Yet for all this, it is still possible to make some general observations that can help guide our choices. The Christian perspective on this issue is more about the role of economic activity than that of either mothers or work.

Anybody who is foolish enough to suggest that mothers do not work has never observed the amount of energy expended by a mother with her children. Few people work so hard – and often at difficult and even unpleasant tasks – as mothers of young children. I spoke to a young mother the other night on her way home from the hospital emergency ward with her baby. She had one child at home with conjunctivitis, another with a very painful ear infection and the baby close to dehydration because of throat infection. The hospital doctor advised her to feed the baby every hour! Few people have so little control over their life and work as mothers – the demands can be twenty-four hours a day. The workload of the excellent wife described in Proverbs 31 generally exhausts most who read it.

The choice of going to work is not ‘going to work’, but ‘entering paid employment’. The stay at home mother is part of the 'not-for-profit' economy, while the working mother is part of the ‘for-profit’ economy.
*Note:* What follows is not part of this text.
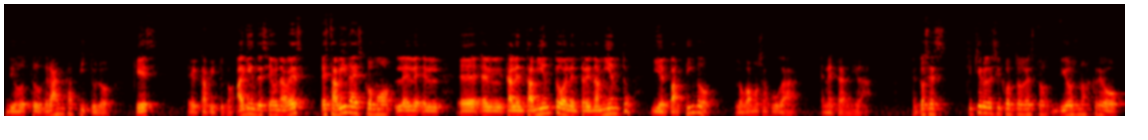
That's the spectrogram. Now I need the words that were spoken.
de otro gran capítulo que es el capítulo. Alguien decía una vez, esta vida es como el, eh, calentamiento, el entrenamiento y el partido lo vamos a jugar en la eternidad. Entonces, ¿qué quiero decir con todo esto? Dios nos creó,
There is nothing wrong in being in either. The ‘for profit’ economy feeds, houses, shelters and enables the whole society to function. Without it we could not even exist. People who contribute to it are contributing to community wellbeing by their activity and should be commended for their labour. But the ‘not for profit’ sector of the community is also beneficial and important to the wealth and health of society and should not be denigrated as of lesser or no value.

Still the choice of ‘entering paid employment’ is more complicated than this because of part-time work. The model wife of Proverbs 31 is clearly engaged in economic activity while still being committed to her household tasks. In 2009, 37% of mothers living with dependent children were at home with their children, 35% were in part time employment while only 27% were in full time employment.

Yet there is a form of paid employment that is hostile to family life not just for mothers but equally for fathers. Careerism is working to find personal fulfillment and satisfaction by professional advancement. Careerism seeks value, importance, worth and significance not in our creation or redemption or relationships to God or each other, not even in our work or contribution to the welfare of society and humanity, but in our advancement and progress. Without God in their lives it is understandable that people may try to create meaning and significance in personal advancement – but for the Christian this just another idolatry. To go to work to find ourselves is a declaration of just how lost we are!

Going to work to provide for our family does not affect children negatively. Working for our own self-fulfilment is the danger. Children always know careerist parents undervalue them. How precisely they know, I don’t know; but that they know, I have no doubt. Our children just have a better sense of our real values than we do, because they judge not by what we say, but what we do – they are not deceived by our self-deception.